Argentina’s President risks FURY with 'historic' event on long-term Falkland Islands plan
And Daniel Filmus, Argentina's Secretary for Matters Relating to the Falkland Islands, claimed the "historic" event would underline how seriously his country was prepared to push its claim to the remote archipelago in the south Atlantic - while taking a swipe at the UK. Mr Filmus confirmed Mr Fernandez, who was elected last year, will lead the meeting during a conference call with journalists.
He said: "Two hundred years after our country's takeover of the Malvinas, the National Council will meet for the first time that same day in the afternoon.
"Friday is going to be an historic day in which the Council will begin to debate state policies and medium and long-term strategies on the Malvinas issue, not tied to electoral calendars."
The meeting is choreographed to coincide with a controversial ceremony commemorating the 200th anniversary of the first time the Argentinian flag was raised on the islands in 1820 by David Jewett, commander of the Argentine navy.
Mr Fernandez's flag-waving ceremony will be broadcast live across the nation.
The move is regarded as highly provocative among islanders themselves, coming barely two years before the 40th anniversary of Argentina's invasion of the Falklands in 1982.
The council will also include representatives of the parliamentary political opposition, the academic and legal world, the province of Tierra del Fuego as well as former soldiers.
Mr Filmus told reporters Argentina would not embark upon "any strategy that involves violence", recalling that "the very Argentine Constitution voted in 1994 establishes that the claims will be through peaceful and diplomatic channels".
However, he added: "We have set ourselves in this Government to insist on the issue of sovereignty and the call for dialogue with the UK in all the forums and organisations in which we have participation as a country, be it the UN, the OAS, Mercosur and so many others."
Mr Filmus also emphasised the importance of a "consensus" achieved in the National Congress with the other two laws intended to "guarantee territorial sovereignty and defend the natural resources of the 45 million Argentine men and women".

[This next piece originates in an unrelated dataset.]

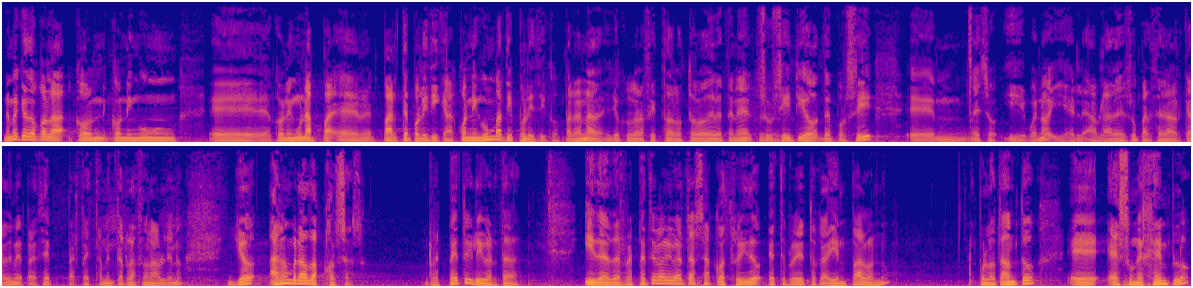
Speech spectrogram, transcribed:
no me quedo con, la, con, con ningún, eh, con ninguna pa- eh, parte política, con ningún matiz político, para nada. Yo creo que la fiesta de los toros debe tener su sitio de por sí, eh, eso. Y bueno, y él habla de su parcela al alcalde, me parece perfectamente razonable, ¿no? Yo ha nombrado dos cosas, respeto y libertad. Y desde el respeto y la libertad se ha construido este proyecto que hay en Palos, ¿no? Por lo tanto, es un ejemplo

The legislation, ratified earlier this year, seeks to establish the outer limit of Argentina's continental shelf and raise the penalties and fines for those who exercise what it claims to be "illegal" fishing in Argentine waters - although Argentinian laws have no jurisdiction in the Falklands, which is a British Overseas Territory.
Referring to the British garrison on the Falklands, Mr Filmus said: "Argentina together with all the countries with coasts on the South Atlantic (three from America and 23 from Africa), considers it an unnecessary provocation for Great Britain to maintain a military base of that magnitude in an area, considered by us, a peace zone."
His mention of other nations is a likely reference to a resolution passed by the C-24 committee of the United Nations earlier this year calling for the resumption of sovereignty talks.
Argentina has frequently sought to use the UN as a vehicle for its ambitions, and Mr Fernandez raised the issue during his speech to the United Nations general assembly in September.
In response, Tory MP Andrew Rosindell, chairman of the All-Party Parliamentary Group on the British Overseas Territories, told Express.co.uk: "For Argentina, where there is currently a nationwide quarantine until October 11, and where 470 deaths were tragically recorded on Tuesday, the speech of their President should have been particularly important.
"Unfortunately and inexplicably, President Alberto Fernandez used some of his precious time at the electronic podium talking about the Falkland Islands, in a foolish attempt to distract from the enormous problems he faces at home.
"The UK Government is absolutely clear that the future of the Falkland Islands is up to the people of the Falkland Islands.
"In 2013, the Falkland Islands emphatically told the Argentinian government that they are proud to be British and intend to remain British.
"On a turnout of 92 percent, just three people voted against remaining as an Overseas Territory of the United Kingdom.
"It is unbelievably boring to have to continuously remind the Argentinian government of this basic, democratic right to self-determination."
(Additional reporting by Maria Ortega)